Chapter 5: The Precautionary Principle
By Lavanya Rajamani
Rajamani explores the conceptual underpinnings of the precautionary principle, tracing its definition, interpretation and legal status in international law, before turning to Indian law. She argues that the application of the principle in the Vellore judgement is at odds with the Supreme Court’s own definition of the principle. The chapter discusses this lack of clarity in the Court’s engagement with the principle, and the blurring of lines between two distinct legal principles – precaution and prevention. Rajamani concludes that the invocation of the indigenous version of the precautionary principle may be instrumentally useful in arriving at environmentally favourable judicial outcomes, but it does not bode well for the development of a clear line of jurisprudence.

Chapter 6: Public Trust Doctrine in Indian Environmental Law
By Shibani Ghosh
Ghosh traces the growth and application of the public trust doctrine, and explains why it is difficult to identify how the doctrine could lend predictability to decision-making regarding public trust properties. She explains the contours of the doctrine as inferred from Indian judicial pronouncements – the source of the doctrine, properties that are held in public trust, and principles that are applied by courts while implementing the doctrine. Rather than insisting on its redundancy, she argues that it is desirable to make the doctrine more relevant, and proposes ways in which it may afford greater protection to natural resources held in trust.

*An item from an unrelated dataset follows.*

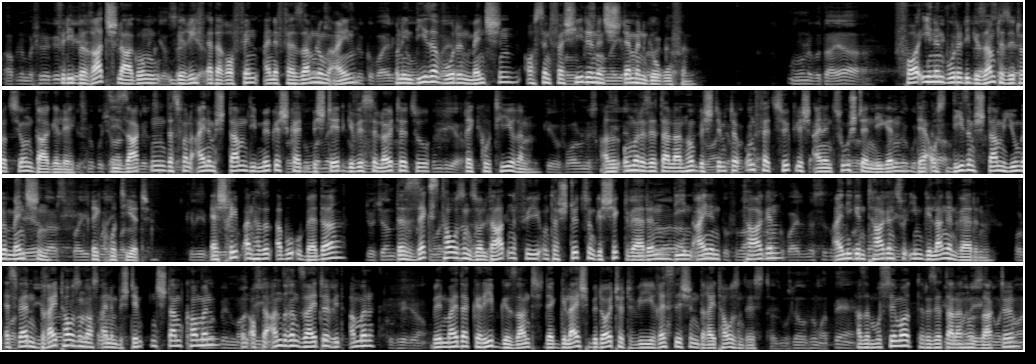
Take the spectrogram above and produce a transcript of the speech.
Für die Beratschlagung berief er daraufhin eine Versammlung ein und in dieser wurden Menschen aus den verschiedenen Stämmen gerufen. Vor ihnen wurde die gesamte Situation dargelegt. Sie sagten, dass von einem Stamm die Möglichkeit besteht, gewisse Leute zu rekrutieren. Also Umar Zetalanhu bestimmte unverzüglich einen Zuständigen, der aus diesem Stamm junge Menschen rekrutiert. Er schrieb an Hazrat Abu Ubaidah, dass 6000 Soldaten für die Unterstützung geschickt werden, die in Tagen, einigen Tagen zu ihm gelangen werden. Es werden 3000 aus einem bestimmten Stamm kommen und auf der anderen Seite wird Amr bin Maida Karib gesandt, der gleich bedeutet wie die restlichen 3000 ist. Hazrat Muslimat Anhu sagte,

Chapter 7: The Judicial Implementation of Environmental Law in India
By Dhvani Mehta
Mehta provides an overview of the compliance and enforcement mechanisms available to environmental regulatory authorities in India, and then, with references to case law (many of which rely on the four legal principles in this book), illustrates the implementation mechanisms developed by the Indian courts. She concludes that judicial implementation mechanisms have had mixed success. Apart from external factors, there are certain internal weaknesses that impact the implementation process: courts have been inconsistent while deploying implementation mechanisms, their orders require more robust legal reasoning and they need to integrate better with the existing regulatory framework.

Read more

Public Trust Doctrine in Indian Environmental Law

Summary

In this chapter published in Indian Environmental Law: Key Concepts and Principles, Ghosh traces the growth and application of the public trust doctrine, and explains why it is difficult to identify how the doctrine could lend predictability to decision-making regarding public trust properties. She explains the contours of the doctrine as inferred from Indian judicial pronouncements – the source of the doctrine, properties that are held in public trust, and principles that are applied by courts while implementing the doctrine. Rather than insisting on its redundancy, she argues that it is desirable to make the doctrine more relevant, and proposes ways in which it may afford greater protection to natural resources held in trust.

Read more